Foreign investors, particularly from Great Britain, owned many of the new railroads, ranches, plantations, and mines in Latin America. Foreign banks financed large-scale commercial agriculture. Central governments allowed foreign capital to enter their countries without much regulation in the hope that foreigners would develop the economy by establishing new businesses there. However, investors usually sent profits from these businesses and interest payments from loans back to their own countries. Foreign banks lent funds for public improvements. Some of this money went to strengthening armies and navies, making it easier to suppress internal rebellions.

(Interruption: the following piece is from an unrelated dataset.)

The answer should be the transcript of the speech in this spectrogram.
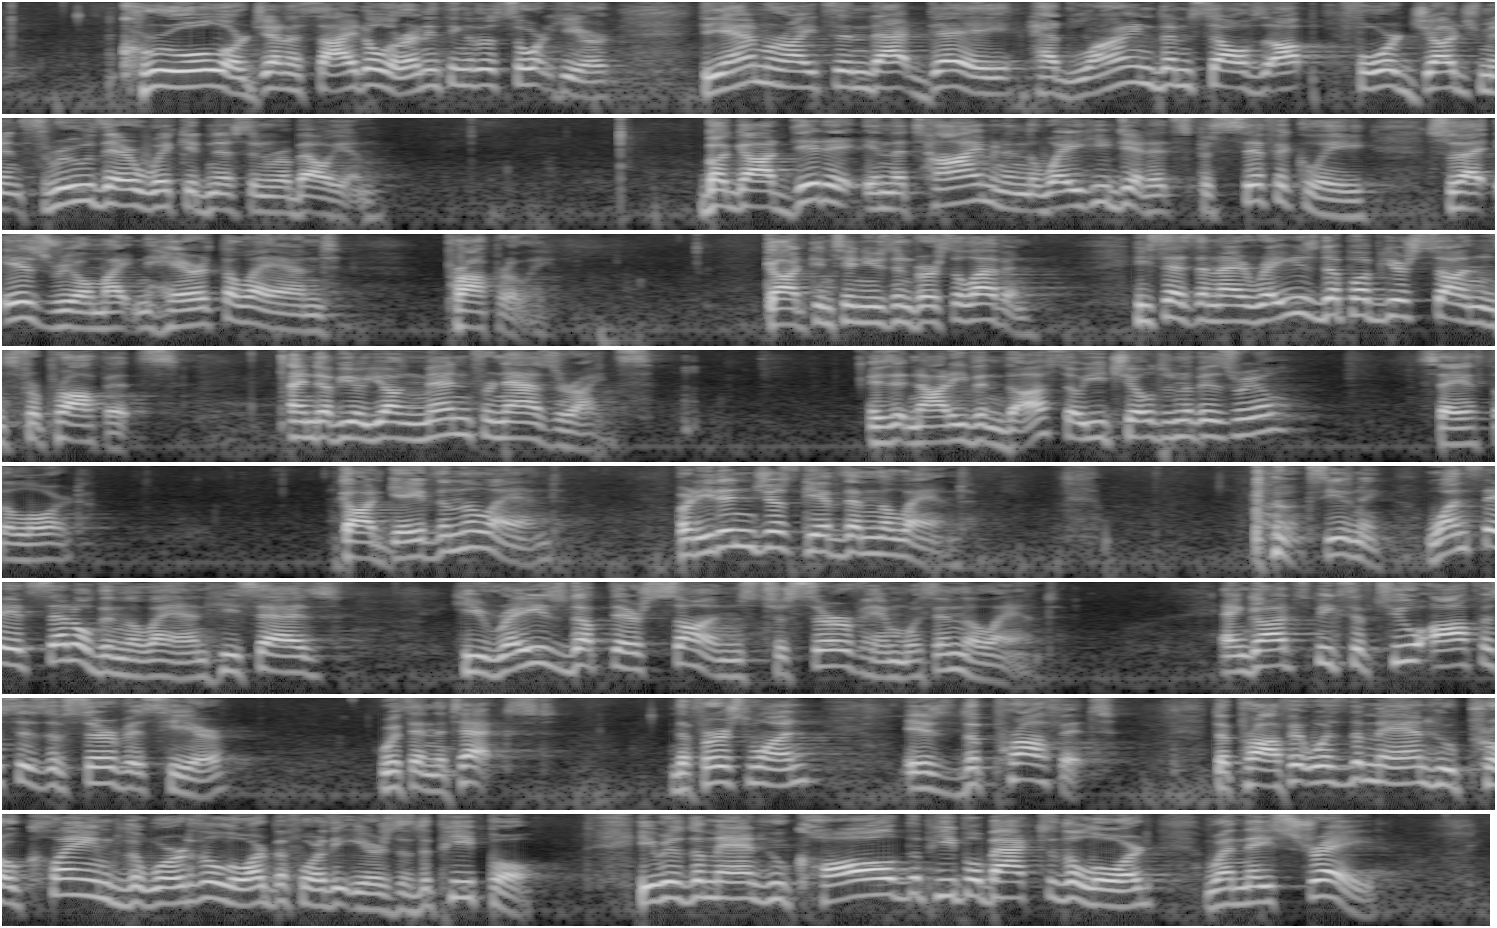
cruel or genocidal or anything of the sort here. The Amorites in that day had lined themselves up for judgment through their wickedness and rebellion. But God did it in the time and in the way He did it specifically so that Israel might inherit the land properly. God continues in verse 11. He says, And I raised up of your sons for prophets, and of your young men for Nazarites. Is it not even thus, O ye children of Israel? saith the Lord. God gave them the land, but He didn't just give them the land. Excuse me. Once they had settled in the land, He says, he raised up their sons to serve him within the land. And God speaks of two offices of service here within the text. The first one is the prophet. The prophet was the man who proclaimed the word of the Lord before the ears of the people. He was the man who called the people back to the Lord when they strayed.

However, revolutions sometimes toppled governments that had borrowed money, and new governments would refuse to pay the old debts or pay for foreign property. In addition, most of the development was concentrated in the hands of a few people in cities, so distribution of wealth was uneven, leading to further instability. Unpaid loans led to intervention by foreign powers. European banking and business leaders persuaded their governments to pressure Latin American governments for payment. Sometimes ships and troops were sent to compel payment. For example, to secure repayment of a debt that the Mexican government under Juarez had refused to pay, France attacked Mexico, set up a government in Mexico City, and made a Habsburg prince, Maximilian, emperor from 1864 to 1867.